Exercise directions: Print the entries exactly; skip the pictures.

Working data:
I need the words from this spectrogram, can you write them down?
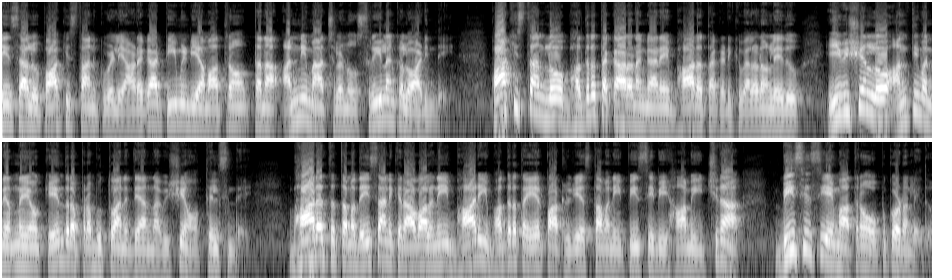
దేశాలు పాకిస్తాన్కు వెళ్ళి ఆడగా టీమిండియా మాత్రం తన అన్ని మ్యాచ్లను శ్రీలంకలో ఆడింది. పాకిస్తాన్లో భద్రత కారణంగానే భారత్ అక్కడికి వెళ్ళడం లేదు. ఈ విషయంలో అంతిమ నిర్ణయం కేంద్ర ప్రభుత్వానిదే అన్న విషయం తెలిసిందే. భారత్ తమ దేశానికి రావాలని భారీ భద్రత ఏర్పాట్లు చేస్తామని పీసీబీ హామీ ఇచ్చినా బీసీసీఐ మాత్రం ఒప్పుకోవడం లేదు.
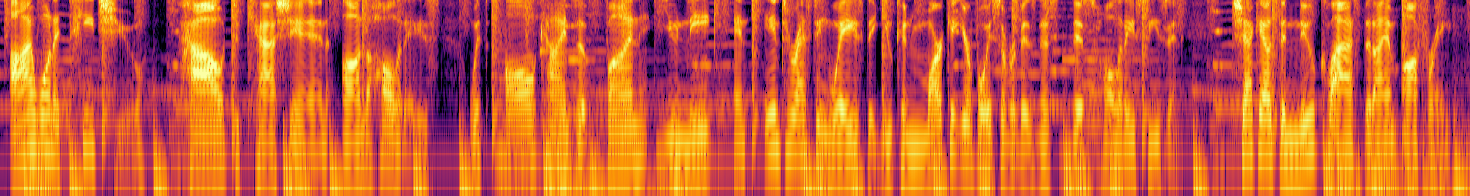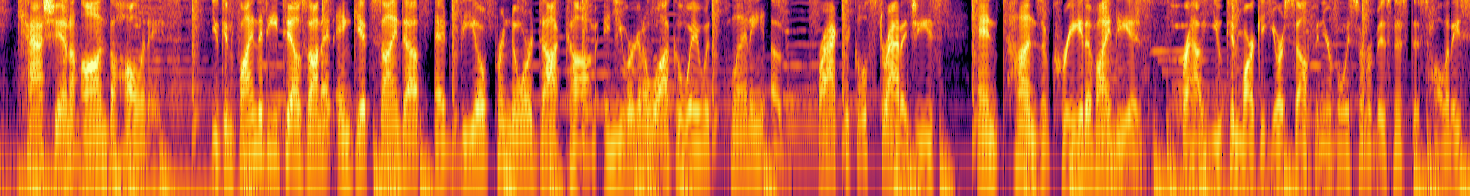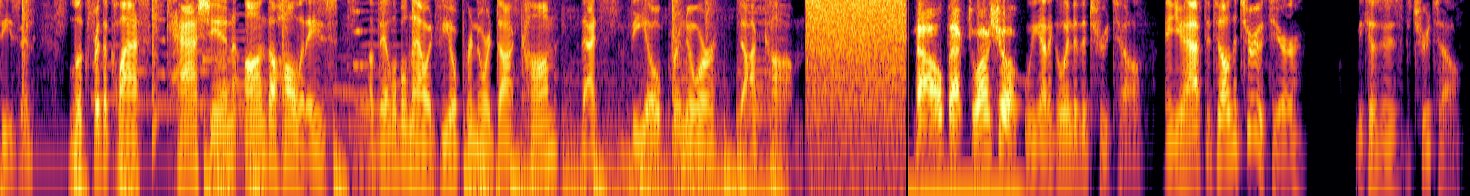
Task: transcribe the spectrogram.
I want to teach you how to cash in on the holidays with all kinds of fun, unique, and interesting ways that you can market your voiceover business this holiday season. Check out the new class that I am offering, Cash In on the Holidays. You can find the details on it and get signed up at VOpreneur.com, and you are going to walk away with plenty of practical strategies and tons of creative ideas for how you can market yourself and your voiceover business this holiday season. Look for the class Cash In on the Holidays, available now at VOpreneur.com. That's VOpreneur.com. Now, back to our show. We got to go into the true tell, and you have to tell the truth here because it is the true tell.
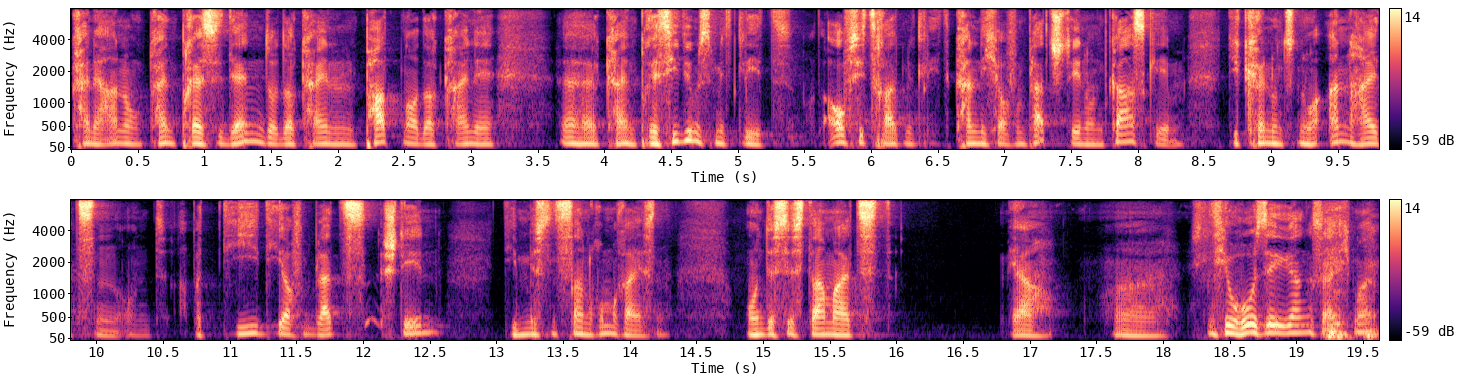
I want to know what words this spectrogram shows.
keine Ahnung, kein Präsident oder kein Partner oder keine, äh, kein Präsidiumsmitglied Aufsichtsratmitglied kann nicht auf dem Platz stehen und Gas geben. Die können uns nur anheizen und aber die, die auf dem Platz stehen, die müssen es dann rumreißen. Und es ist damals ja äh, in die Hose gegangen, sag ich mal.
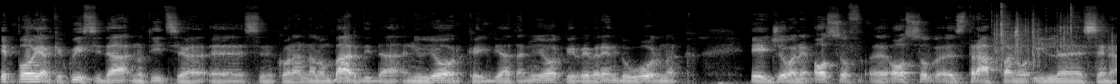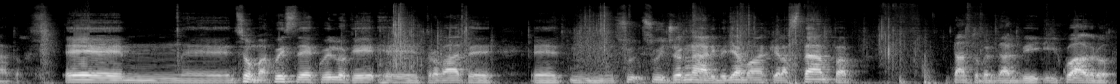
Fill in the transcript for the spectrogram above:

Written solution:
I need the words from this spectrogram, can you write them down?
దేశాలు పాకిస్తాన్కు వెళ్ళి ఆడగా టీమిండియా మాత్రం తన అన్ని మ్యాచ్లను శ్రీలంకలో ఆడింది. పాకిస్తాన్లో భద్రత కారణంగానే భారత్ అక్కడికి వెళ్ళడం లేదు. ఈ విషయంలో అంతిమ నిర్ణయం కేంద్ర ప్రభుత్వానిదే అన్న విషయం తెలిసిందే. భారత్ తమ దేశానికి రావాలని భారీ భద్రత ఏర్పాట్లు చేస్తామని పీసీబీ హామీ ఇచ్చినా బీసీసీఐ మాత్రం ఒప్పుకోవడం లేదు.
Task: transcribe the spectrogram.
I want to teach you how to cash in on the holidays with all kinds of fun, unique, and interesting ways that you can market your voiceover business this holiday season. Check out the new class that I am offering, Cash In on the Holidays. You can find the details on it and get signed up at VOpreneur.com, and you are going to walk away with plenty of practical strategies and tons of creative ideas for how you can market yourself and your voiceover business this holiday season. Look for the class Cash In on the Holidays, available now at VOpreneur.com. That's VOpreneur.com. Now, back to our show. We got to go into the true tell, and you have to tell the truth here because it is the true tell.
I want to know what words this spectrogram shows.
keine Ahnung, kein Präsident oder kein Partner oder keine, äh, kein Präsidiumsmitglied Aufsichtsratmitglied kann nicht auf dem Platz stehen und Gas geben. Die können uns nur anheizen und aber die, die auf dem Platz stehen, die müssen es dann rumreißen. Und es ist damals ja äh, in die Hose gegangen, sag ich mal.
Fill in the transcript for the spectrogram above:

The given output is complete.